--- Try it ---
Repeat, exactly and completely, the entries shown underneath.

· · · ·

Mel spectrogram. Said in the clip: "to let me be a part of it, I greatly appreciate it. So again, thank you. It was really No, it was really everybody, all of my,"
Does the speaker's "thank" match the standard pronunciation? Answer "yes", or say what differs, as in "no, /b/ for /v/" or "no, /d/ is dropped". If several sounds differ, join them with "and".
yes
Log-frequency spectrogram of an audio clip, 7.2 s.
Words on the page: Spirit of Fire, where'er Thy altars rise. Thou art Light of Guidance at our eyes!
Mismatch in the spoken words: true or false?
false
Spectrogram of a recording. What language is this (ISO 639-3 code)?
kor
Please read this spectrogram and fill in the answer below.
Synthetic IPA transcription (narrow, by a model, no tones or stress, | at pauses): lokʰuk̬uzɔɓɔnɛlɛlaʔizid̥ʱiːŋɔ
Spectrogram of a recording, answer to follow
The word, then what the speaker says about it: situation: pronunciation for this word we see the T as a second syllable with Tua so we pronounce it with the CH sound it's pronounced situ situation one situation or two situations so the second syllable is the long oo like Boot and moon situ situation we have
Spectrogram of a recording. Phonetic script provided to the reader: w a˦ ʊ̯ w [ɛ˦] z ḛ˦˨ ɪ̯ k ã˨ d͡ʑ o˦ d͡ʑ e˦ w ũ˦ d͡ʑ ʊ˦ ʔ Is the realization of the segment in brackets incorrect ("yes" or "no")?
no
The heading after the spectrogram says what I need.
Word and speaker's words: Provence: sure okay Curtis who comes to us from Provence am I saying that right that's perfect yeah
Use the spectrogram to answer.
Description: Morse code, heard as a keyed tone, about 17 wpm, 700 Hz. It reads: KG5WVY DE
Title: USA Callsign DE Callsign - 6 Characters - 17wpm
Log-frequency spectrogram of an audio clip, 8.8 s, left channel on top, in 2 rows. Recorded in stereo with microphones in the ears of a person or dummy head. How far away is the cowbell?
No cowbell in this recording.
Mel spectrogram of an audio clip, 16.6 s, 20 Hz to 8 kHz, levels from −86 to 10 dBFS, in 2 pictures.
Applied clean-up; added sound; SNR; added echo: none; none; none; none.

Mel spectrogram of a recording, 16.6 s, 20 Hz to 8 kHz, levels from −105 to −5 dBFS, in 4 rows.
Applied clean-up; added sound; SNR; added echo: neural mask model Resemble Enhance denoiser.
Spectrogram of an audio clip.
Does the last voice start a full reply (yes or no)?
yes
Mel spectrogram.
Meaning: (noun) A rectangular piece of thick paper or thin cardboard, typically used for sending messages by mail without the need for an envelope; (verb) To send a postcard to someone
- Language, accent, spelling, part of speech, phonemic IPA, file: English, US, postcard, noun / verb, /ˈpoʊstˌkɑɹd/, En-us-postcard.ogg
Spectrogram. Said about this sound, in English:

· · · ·

--- Result of this task ---
Mel spectrogram. Said in the clip: "to let me be a part of it, I greatly appreciate it. So again, thank you. It was really No, it was really everybody, all of my,"
Does the speaker's "thank" match the standard pronunciation? Answer "yes", or say what differs, as in "no, /b/ for /v/" or "no, /d/ is dropped". If several sounds differ, join them with "and".
yes
Log-frequency spectrogram of an audio clip, 7.2 s.
Words on the page: Spirit of Fire, where'er Thy altars rise. Thou art Light of Guidance at our eyes!
Mismatch in the spoken words: true or false?
false
Spectrogram of a recording. What language is this (ISO 639-3 code)?
kor
Please read this spectrogram and fill in the answer below.
Synthetic IPA transcription (narrow, by a model, no tones or stress, | at pauses): lokʰuk̬uzɔɓɔnɛlɛlaʔizid̥ʱiːŋɔ
Spectrogram of a recording, answer to follow
The word, then what the speaker says about it: situation: pronunciation for this word we see the T as a second syllable with Tua so we pronounce it with the CH sound it's pronounced situ situation one situation or two situations so the second syllable is the long oo like Boot and moon situ situation we have
Spectrogram of a recording. Phonetic script provided to the reader: w a˦ ʊ̯ w [ɛ˦] z ḛ˦˨ ɪ̯ k ã˨ d͡ʑ o˦ d͡ʑ e˦ w ũ˦ d͡ʑ ʊ˦ ʔ Is the realization of the segment in brackets incorrect ("yes" or "no")?
no
The heading after the spectrogram says what I need.
Word and speaker's words: Provence: sure okay Curtis who comes to us from Provence am I saying that right that's perfect yeah
Use the spectrogram to answer.
Description: Morse code, heard as a keyed tone, about 17 wpm, 700 Hz. It reads: KG5WVY DE
Title: USA Callsign DE Callsign - 6 Characters - 17wpm
Log-frequency spectrogram of an audio clip, 8.8 s, left channel on top, in 2 rows. Recorded in stereo with microphones in the ears of a person or dummy head. How far away is the cowbell?
No cowbell in this recording.
Mel spectrogram of an audio clip, 16.6 s, 20 Hz to 8 kHz, levels from −86 to 10 dBFS, in 2 pictures.
Applied clean-up; added sound; SNR; added echo: none; none; none; none.

Mel spectrogram of a recording, 16.6 s, 20 Hz to 8 kHz, levels from −105 to −5 dBFS, in 4 rows.
Applied clean-up; added sound; SNR; added echo: neural mask model Resemble Enhance denoiser.
Spectrogram of an audio clip.
Does the last voice start a full reply (yes or no)?
yes
Mel spectrogram.
Meaning: (noun) A rectangular piece of thick paper or thin cardboard, typically used for sending messages by mail without the need for an envelope; (verb) To send a postcard to someone
- Language, accent, spelling, part of speech, phonemic IPA, file: English, US, postcard, noun / verb, /ˈpoʊstˌkɑɹd/, En-us-postcard.ogg
Spectrogram. Said about this sound, in English:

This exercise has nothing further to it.